BEGIN Data provided

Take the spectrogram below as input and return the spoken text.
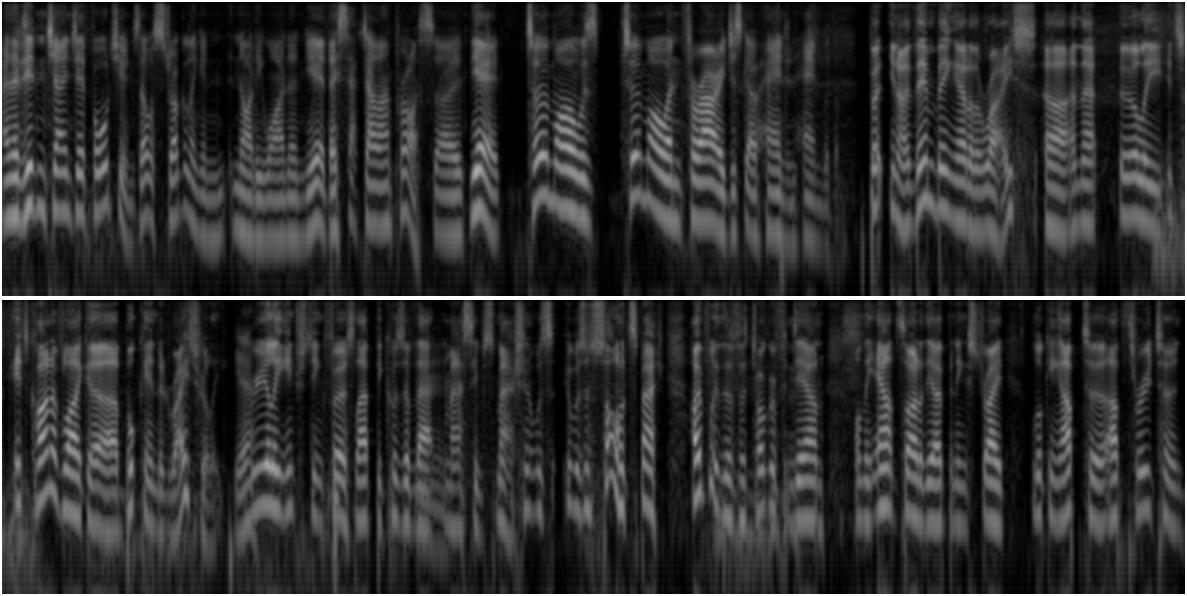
And they didn't change their fortunes. They were struggling in 91, and yeah, they sacked Alain Prost. So, yeah, turmoil was. Turmoil and Ferrari just go hand in hand with them. But you know, them being out of the race uh, and that early, it's it's kind of like a bookended race, really. Yeah. Really interesting first lap because of that massive smash, and it was it was a solid smash. Hopefully, the photographer down on the outside of the opening straight, looking up to up through turn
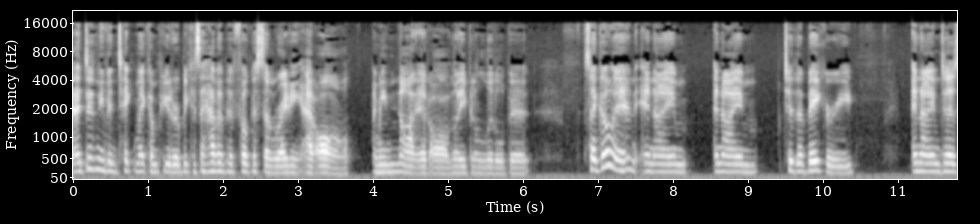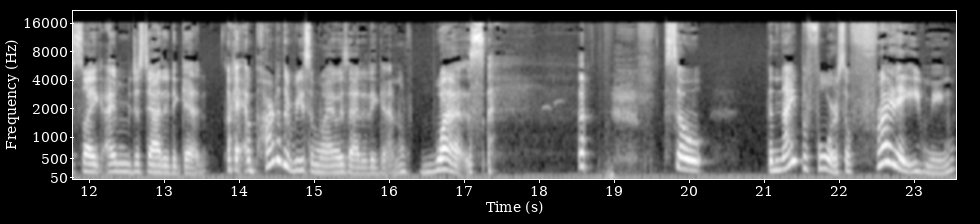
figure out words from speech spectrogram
I didn't even take my computer because I haven't been focused on writing at all. I mean, not at all, not even a little bit. So I go in and I'm and I'm to the bakery, and I'm just like I'm just at it again. Okay, and part of the reason why I was at it again was so the night before, so Friday evening,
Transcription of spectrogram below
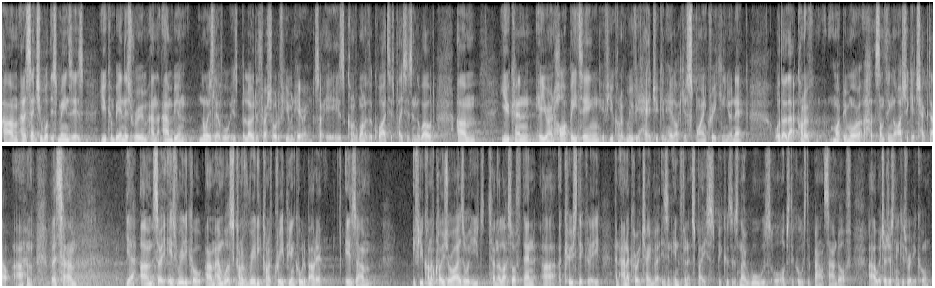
Um, and essentially what this means is you can be in this room and the ambient noise level is below the threshold of human hearing. So it is kind of one of the quietest places in the world. Um, you can hear your own heart beating. If you kind of move your head, you can hear like your spine creaking in your neck. Although that kind of might be more something that I should get checked out. Um, but um, yeah, um, so it's really cool. Um, and what's kind of really kind of creepy and cool about it is um, if you kind of close your eyes or you turn the lights off, then uh, acoustically, an anechoic chamber is an infinite space because there's no walls or obstacles to bounce sound off, uh, which I just think is really cool.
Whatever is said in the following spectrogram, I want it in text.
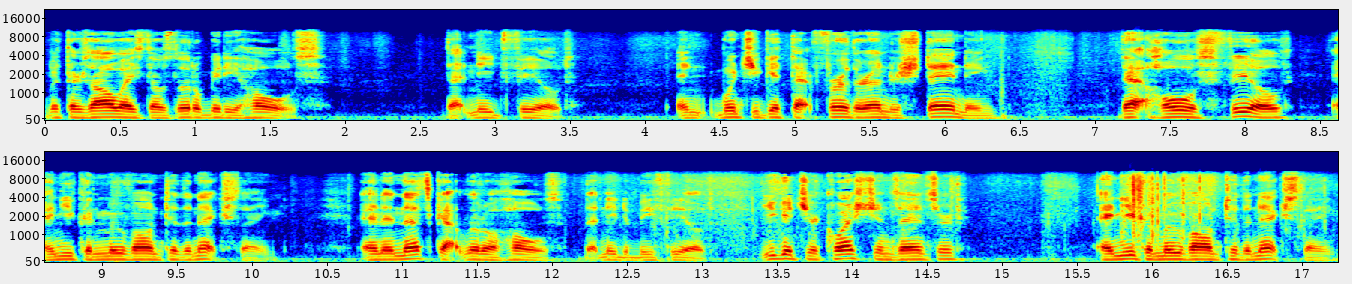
but there's always those little bitty holes that need filled. And once you get that further understanding, that hole's filled and you can move on to the next thing. And then that's got little holes that need to be filled. You get your questions answered and you can move on to the next thing.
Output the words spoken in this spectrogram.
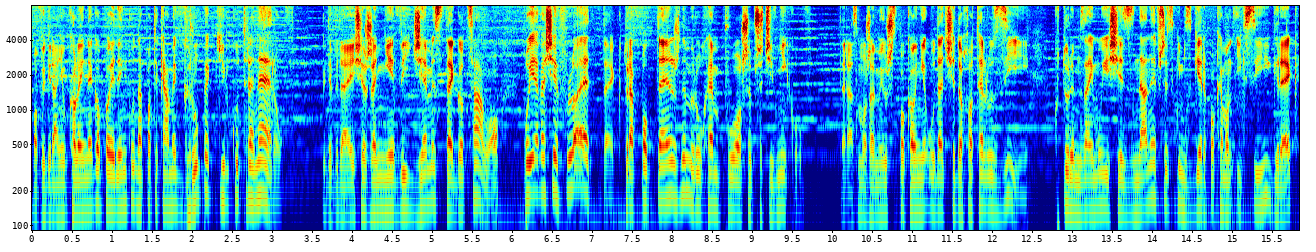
Po wygraniu kolejnego pojedynku napotykamy grupę kilku trenerów. Gdy wydaje się, że nie wyjdziemy z tego cało, pojawia się Floette, która potężnym ruchem płoszy przeciwników. Teraz możemy już spokojnie udać się do hotelu Z, którym zajmuje się znany wszystkim z gier Pokémon X i Y,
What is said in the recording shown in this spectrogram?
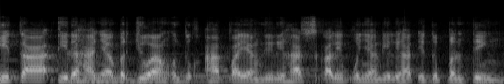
kita tidak hanya berjuang untuk apa yang dilihat sekalipun yang dilihat itu penting.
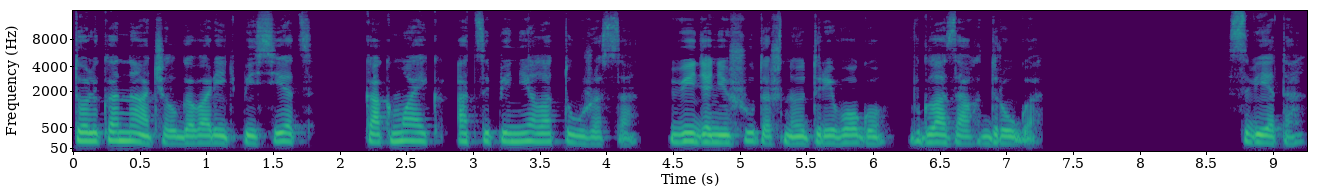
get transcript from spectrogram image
Только начал говорить писец, как Майк оцепенел от ужаса, видя нешуточную тревогу в глазах друга. Света.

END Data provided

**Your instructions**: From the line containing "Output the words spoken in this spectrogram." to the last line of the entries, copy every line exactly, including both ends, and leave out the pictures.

**Exercise result**:
Output the words spoken in this spectrogram.
Po wygraniu kolejnego pojedynku napotykamy grupę kilku trenerów. Gdy wydaje się, że nie wyjdziemy z tego cało, pojawia się Floette, która potężnym ruchem płoszy przeciwników. Teraz możemy już spokojnie udać się do hotelu Z, którym zajmuje się znany wszystkim z gier Pokémon X i Y,
What is said in the recording shown in this spectrogram?
kita tidak hanya berjuang untuk apa yang dilihat sekalipun yang dilihat itu penting.
get transcript from spectrogram image
Только начал говорить писец, как Майк оцепенел от ужаса, видя нешуточную тревогу в глазах друга. Света.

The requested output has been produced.